To this TV Darcy I have actually heard few objections raised. It is an almost impossible role anyway, because he is seen so much through the eyes of Austen and her heroine and is very little imagined from the inside. Also, he is remarkably laconic. The actor certainly did smolder valiantly, and kept on smoldering even when asked to do nothing more than stand and stare.
When we were at dinner with friends last night, one Austen-commentator suggested that what everyone was interested in was not so much Darcy as the idea of Darcy. I haven't much of a notion what she meant, but it sounded rather good.
It is, however, our friend in Edinburgh whose mature Austen judgments are most to be relied upon, and she felt that while the series was delightful there was one major mistake: the frothy ending.
I know what she means.
Austen has only one brief sentence about the marriages of Jane and Elizabeth: ''Happy for all her maternal feelings was the day on which Mrs. Bennett got rid of her two most deserving daughters.''
But apparently this - and the author's brief, realistic exposition of the subsequent lives of the various main characters - was not thought ''good television.''
So the whole thing degenerated instead into a happy-ever-after soap-opera double-wedding day, all scrupulously accurate historically and not remotely the kind of thing Austen would have found worth writing about.
Worst of all, these nuptial fripperies meant - our friend points out - that the last two remarks (both gems) made by the delectably ironic Mr. Bennett (everyone's favorite Austen male character) were cut. Cut! Sacrilege!
Ah well. If you happen to have temporarily forgotten precisely what it was that this gentleman had to say in Chapter LIX, at least you can still read the book.
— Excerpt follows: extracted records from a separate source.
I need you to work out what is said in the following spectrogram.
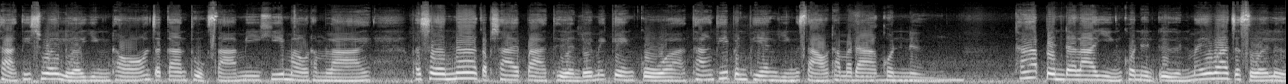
ฉากที่ช่วยเหลือหญิงท้องจากการถูกสามีขี้เมาทำร้ายเผชิญหน้ากับชายป่าเถื่อนโดยไม่เกรงกลัว ทั้งที่เป็นเพียงหญิงสาวธรรมดาคนหนึ่ง ถ้าเป็นดาราหญิงคนอื่นๆ ไม่ว่าจะสวยหรือ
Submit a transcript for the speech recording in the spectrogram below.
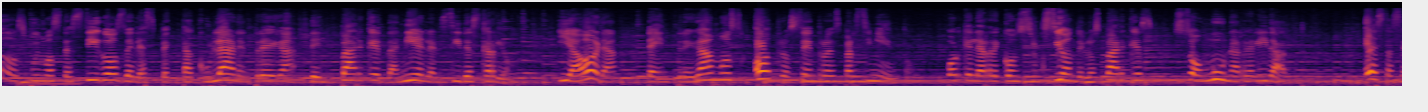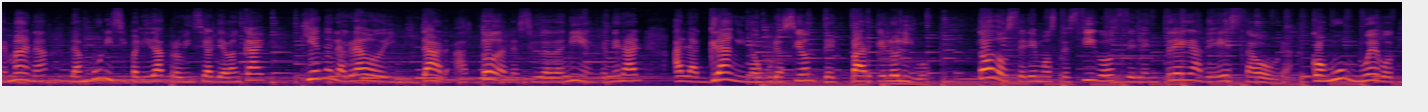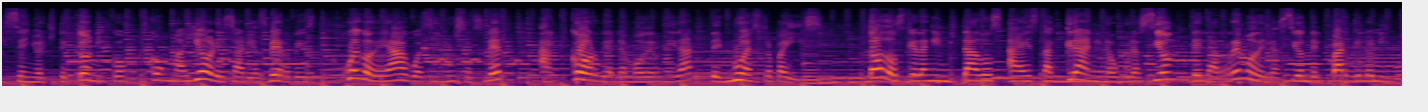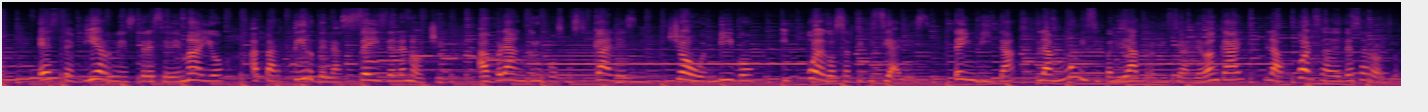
Todos fuimos testigos de la espectacular entrega del Parque Daniel Alcides Carrión. Y ahora te entregamos otro centro de esparcimiento, porque la reconstrucción de los parques son una realidad. Esta semana, la Municipalidad Provincial de Abancay tiene el agrado de invitar a toda la ciudadanía en general a la gran inauguración del Parque El Olivo. Todos seremos testigos de la entrega de esta obra, con un nuevo diseño arquitectónico, con mayores áreas verdes, juego de aguas y luces LED acorde a la modernidad de nuestro país. Todos quedan invitados a esta gran inauguración de la remodelación del Parque El Olivo, este viernes 13 de mayo a partir de las 6 de la noche. Habrán grupos musicales, show en vivo y fuegos artificiales. Te invita la Municipalidad Provincial de Bancay, la Fuerza del Desarrollo.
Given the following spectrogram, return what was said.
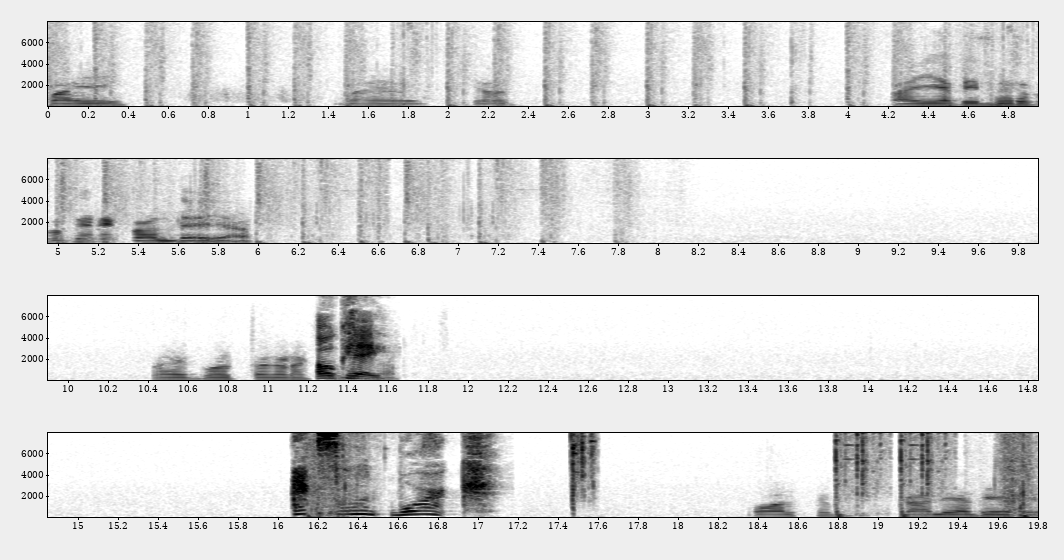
भाई भाई क्या भाई अभी मेरे को भी रिकॉल दे यार भाई बहुत तगड़ा. यार। Excellent work. वॉल पे गालियाँ दे रहे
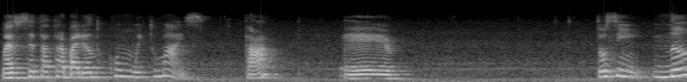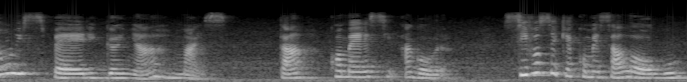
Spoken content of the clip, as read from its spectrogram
mas você está trabalhando com muito mais, tá? É... Então, assim, não espere ganhar mais, tá? Comece agora. Se você quer começar logo,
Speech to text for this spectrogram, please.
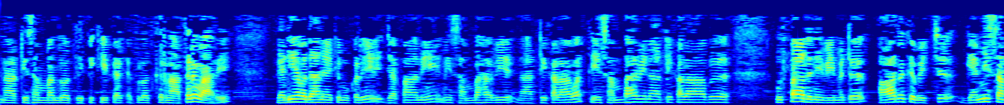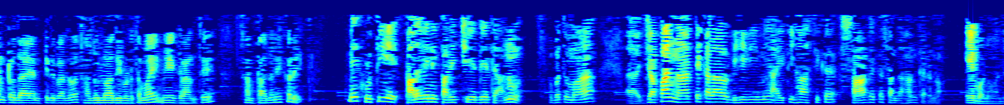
නාට්‍ය සම්බන්ධව ලිපි කීපයක් ඇතුළත් කරන අතර වාරේ වැඩි අවධානයක් යොමු කරේ ජපානයේ මේ සම්භාව්‍ය නාට්‍ය කලාවත් ඒ සම්භාව්‍ය නාට්‍ය කලාව උත්පාදනය වීමට පාදක වෙච්ච ගැමි සම්ප්‍රදායන් පිළිබඳව හඳුන්වා දීමට තමයි මේ ග්‍රන්ථය සම්පාදනය කළේ. මේ කෘතියේ පළවෙනි පරිච්ඡේදයට අනුව ඔබතුමා ජපන් නාට්‍ය කලාව බිහිවීමේ ඓතිහාසික සාධක සඳහන් කරනවා. ඒ මොනවද?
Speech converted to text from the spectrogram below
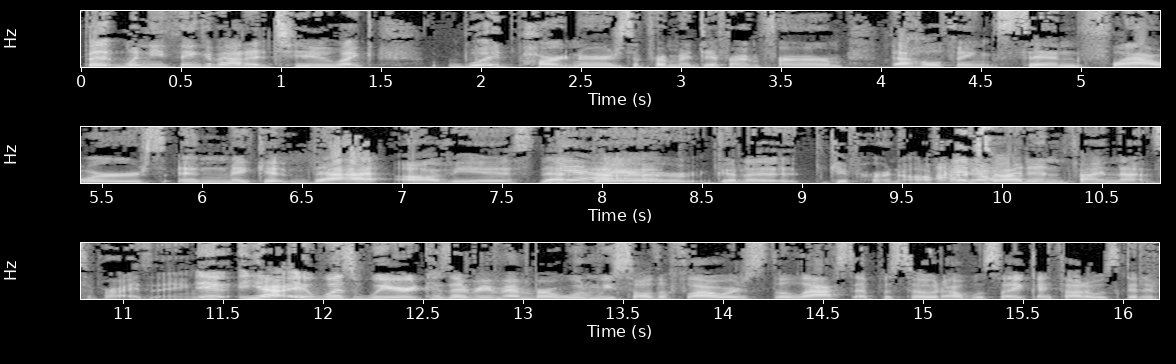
but when you think about it too, like would partners from a different firm, that whole thing, send flowers and make it that obvious that Yeah. they're gonna give her an offer? I so I didn't find that surprising. It, yeah, it was weird because I remember when we saw the flowers the last episode, I was like, I thought it was gonna.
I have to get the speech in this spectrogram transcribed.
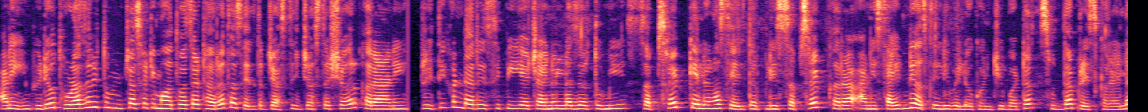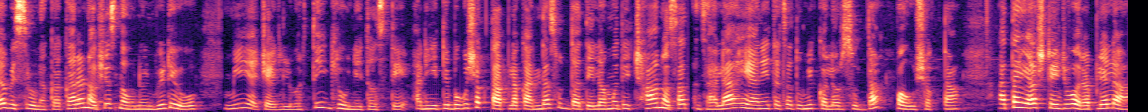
आणि व्हिडिओ थोडा जरी तुमच्यासाठी महत्त्वाचा ठरत असेल तर जास्तीत जास्त शेअर करा आणि प्रीतिखंडा रेसिपी या चॅनलला जर तुम्ही सबस्क्राईब केलं नसेल तर प्लीज सबस्क्राईब करा आणि साईडने असलेली बेलोकनची बटनसुद्धा प्रेस करायला विसरू नका. कारण असेच नवनवीन व्हिडिओ मी या चॅनलवरती घेऊन येत असते. आणि इथे बघू शकता आपला कांदासुद्धा तेलामध्ये छान असा झाला आहे आणि त्याचा तुम्ही कलरसुद्धा पाहू शकता. आता या स्टेजवर आपल्याला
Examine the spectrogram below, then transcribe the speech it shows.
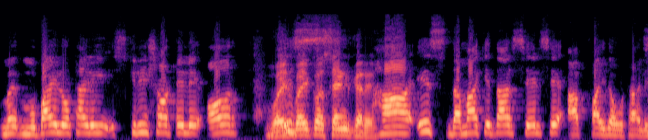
मोबाइल उठा ले स्क्रीनशॉट ले ले और इस- भाई को सेंड करें। हाँ इस धमाकेदार सेल से आप फ़ायदा उठा ले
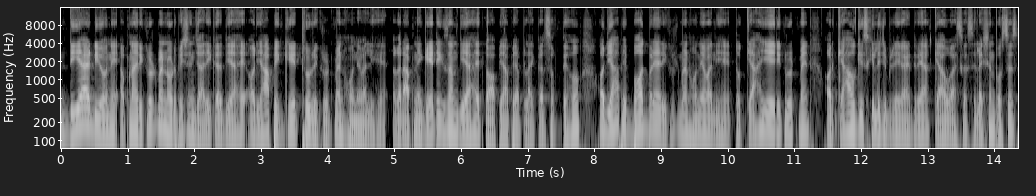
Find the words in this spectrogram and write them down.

In Britain just now it is on the bestseller lists.
TV isn't everything.
* The BBC adaptation of 'Pride and Prejudice' will air in the United States on PBS Jan. 14, 15 and 16.